Evaluating the expression, I find that:
[tex]V = 3829.8V[/tex]
Now clearly it is not impossible to generate a voltage of 3kV. Note that as the separation distance ([tex]d[/tex]) increases, the applied voltage required to create the phase shift also increases as well. Increasing the separation distance shows that thousands or millions of volts are required to cause a phase shift this large in the incident light beam. This suggests that the separation distance between the electrodes must be very small for such a setup to be feasible.
This leads me to my questions:
(1) Is there an easier way of doing this: to create a large magnitude phase shift in a light beam?
(2) Can a negative voltage be applied to an electrooptic crystal? If so, is it physically reasonable to use a negative voltage to change the refractive index of the Lithium Niobate block?

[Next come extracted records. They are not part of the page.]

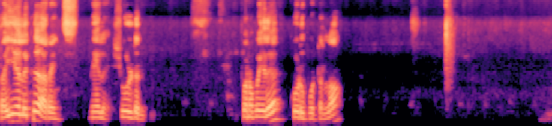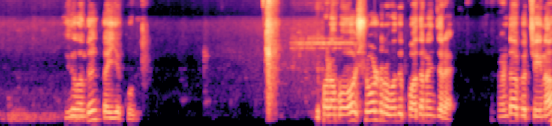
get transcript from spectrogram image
தையலுக்கு அரேஞ்ச் மேலே ஷோல்டருக்கு இப்போ நம்ம இதை கோடு போட்டுடலாம். இது வந்து தையக்கோடு. இப்போ நம்ம ஷோல்டர் வந்து பதினஞ்சரை. ரெண்டாக பிரிச்சிங்கன்னா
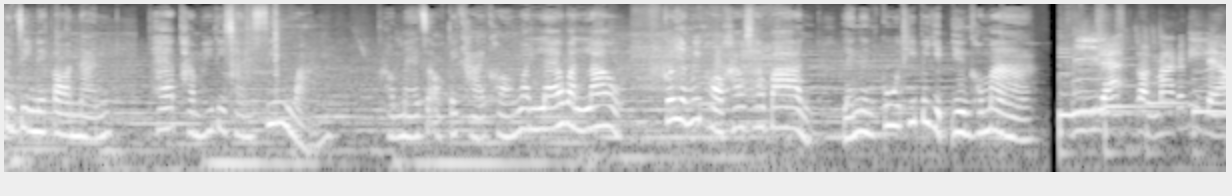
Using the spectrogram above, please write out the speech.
เป็นจริงในตอนนั้น แทบทำให้ดิฉันสิ้นหวัง เพราะแม้จะออกไปขายของวันแล้ววันเล่า ก็ยังไม่พอข้าวเช่าบ้าน และเงินกู้ที่ไปหยิบยืมเขามา ดีแล้วหล่อนมาก็ดีแล้ว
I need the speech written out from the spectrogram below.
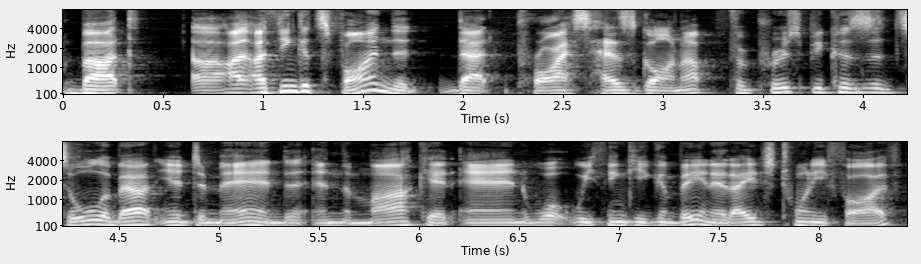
but. Uh, I think it's fine that that price has gone up for Preuss because it's all about you know, demand and the market and what we think he can be. And at age 25,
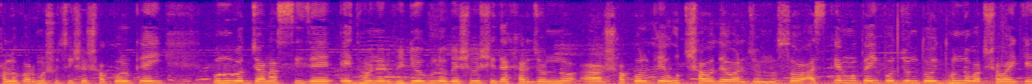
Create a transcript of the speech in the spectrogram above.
ভালো কর্মসূচি, সে সকলকেই অনুরোধ জানাচ্ছি যে এই ধরনের ভিডিওগুলো বেশি বেশি দেখার জন্য আর সকলকে উৎসাহ দেওয়ার জন্য। সো আজকের মতো এই পর্যন্তই। ধন্যবাদ সবাইকে।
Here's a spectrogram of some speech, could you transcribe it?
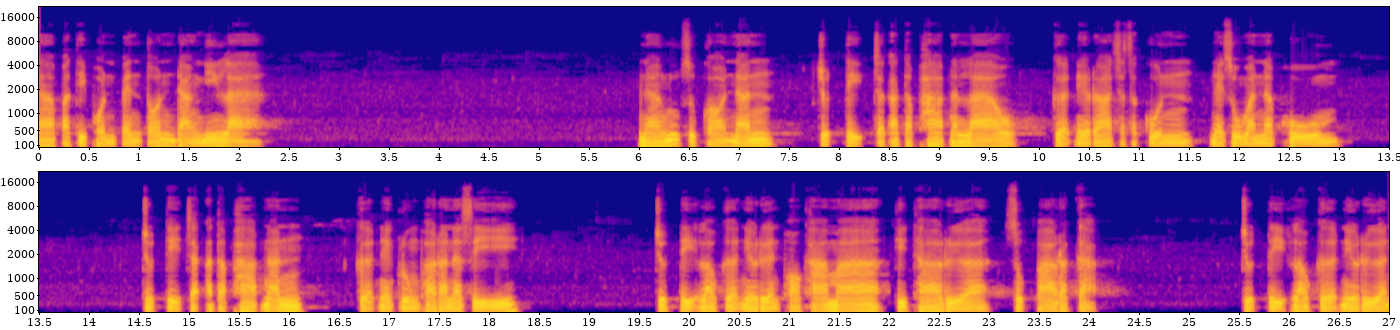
ดาปฏิผลเป็นต้นดังนี้แหลนางลูกสุกรนั้น จุติจากอัตภาพนั้นแล้ว เกิดในราชสกุลในสุวรรณภูมิ จุติจากอัตภาพนั้น เกิดในกรุงพาราณสี จุติแล้วเกิดในเรือนพ่อค้าม้าที่ท่าเรือสุปารกะ จุติแล้วเกิดในเรือน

I think that the answer to this question is "yes," and the answer is supported by the mathematics above. I also think that it is possible for the light to have a positive phase shift.
(3) Is it possible to make such an apparatus? Is it possible to deposit a thin layer of Lithium Niobate (with a thickness of 0.1 micrometer) on a substrate, and attach electrodes to the top and the bottom of the layer to create an electric field?
(4) Does anyone know of a substance with a larger electrooptic coefficient? If [tex]r_{13}[/tex] increases (becomes larger), then the voltage required to create the phase shift drops appreciably.
(5) How might I manufacture such a device? Would it be possible to manufacture something like this? If so, what would be the cost to create this apparatus? Any guesses based on similar or related research? Is there a good monograph on creating tiny (micro) light guides?
(6) Suppose that I use a lens to send an image through the Lithium Niobate block. The lens is coupled to a piece of fiber optic. How would I interface the piece of fiber optic to the left side of the Lithium Niobate block?
(7) Could an image be focused by a lens and sent through the Lithium Niobate block? Note that d = 0.1 micrometer, which is a very small distance.